Distinctive features: The first hand-held calculator with business and finance functions.
Has functions for business and finance calculations, such as compound interest.
Display uses scientific notation, 10 digits mantissa, 2 digits exponent, red LED.
3.6v (3x AA rechargeable cells in a battery pack).
80 x 149 x 36 mm (3.2" x 5.9" x 1.4").
Launched in February 1973.
Made in USA.
Price on introduction US$395.
This was the first hand-held business & finance calculator and was the second Hewlett-Packard hand-held calculator. It can perform complex financial calculations by the press of just one button.
Like the early HP-35 models, the early HP-80 models do not have the model number on the front label.
In February 1973 the journal Electronic Design announced:
"HP introduces advanced version of its model 35
More like a computer than a calculator, the HP-80, Hewlett-Packard's latest addition to the calculator scene, contains seven read-only memories that store nearly 18,000 bits of information. It is intended for use by the business and financial communities. It contains hardwired programs to solve the most important equations in banking, finance, accounting, real estate and insurance.
In physical appearance, the HP-80 looks very much like the HP-35, the "electronic sliderule" introduced by Hewlett-Packard nearly a year ago. Its operation however is markedly different. While the HP-35 was designed to solve functions—such as sine, log and so on—with a single key stroke, the HP-80 solves entire equations with a single stroke.
Pressing the key executes a specific program—including subroutines—stored in memory to solve a particular problem.
According to William R. Hewlett, president of the company, the HP-80 can perform virtually all calculations involving the relationship between money and time quickly and easily. ...
... It can be operated for five hours from nickel cadmium batteries ..."
The early HP hand-held calculators were very expensive.
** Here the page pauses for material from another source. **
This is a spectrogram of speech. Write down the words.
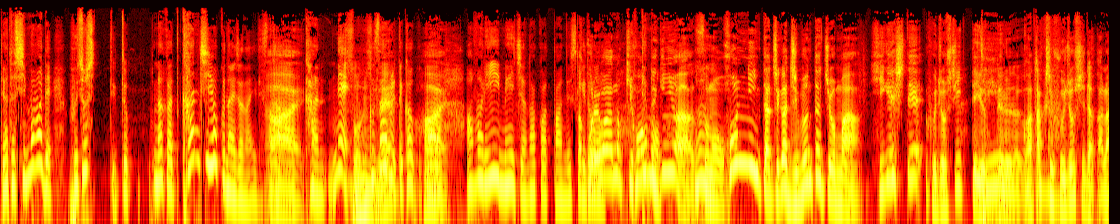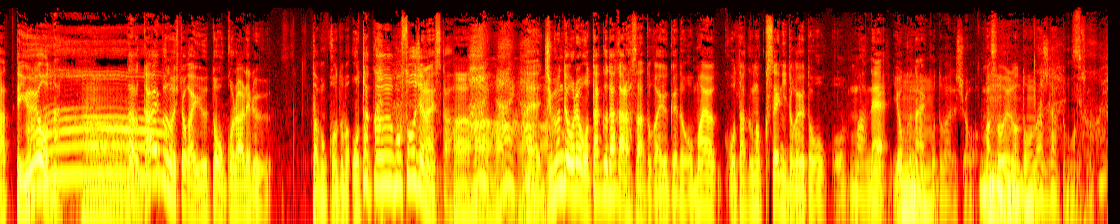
で私今まで不女子って言うとなんか漢字良くないじゃないですか。はい。かんねそうですね。腐るって書くから、はい。あんまりいいイメージじゃなかったんですけど。これはあの基本的にはでもその本人たちが自分たちをまあ卑下して不女子って言ってる私不女子だからっていうような。だから外部の人が言うと怒られる多分言葉。オタクもそうじゃないですか。はいはいはいはい。ええ自分で俺オタクだからさとか言うけどお前はオタクのくせにとか言うとまあね良くない言葉でしょう、まあそういうのと同じだと思うんですよ、そういう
Tough, fitted, plastic cases were available to protect them.
The HP-80 is described in detail in the Hewlett-Packard Journal of May 1973.
There is an enormous amount of information about the HP-80 gathered by David Hicks at the Museum of HP Calculators at http://www.hpmuseum.org/hp80.htm.
A Guide to HP Handheld Calculators and Computers
Revised Guide to HP Calculators Available
The fifth edition of Wlodek Mier-Jedrzejowicz's "A Guide to HP Handheld Calculators and Computers" has been published.
Text & photographs copyright, except where stated otherwise, © Nigel Tout 2000-2024.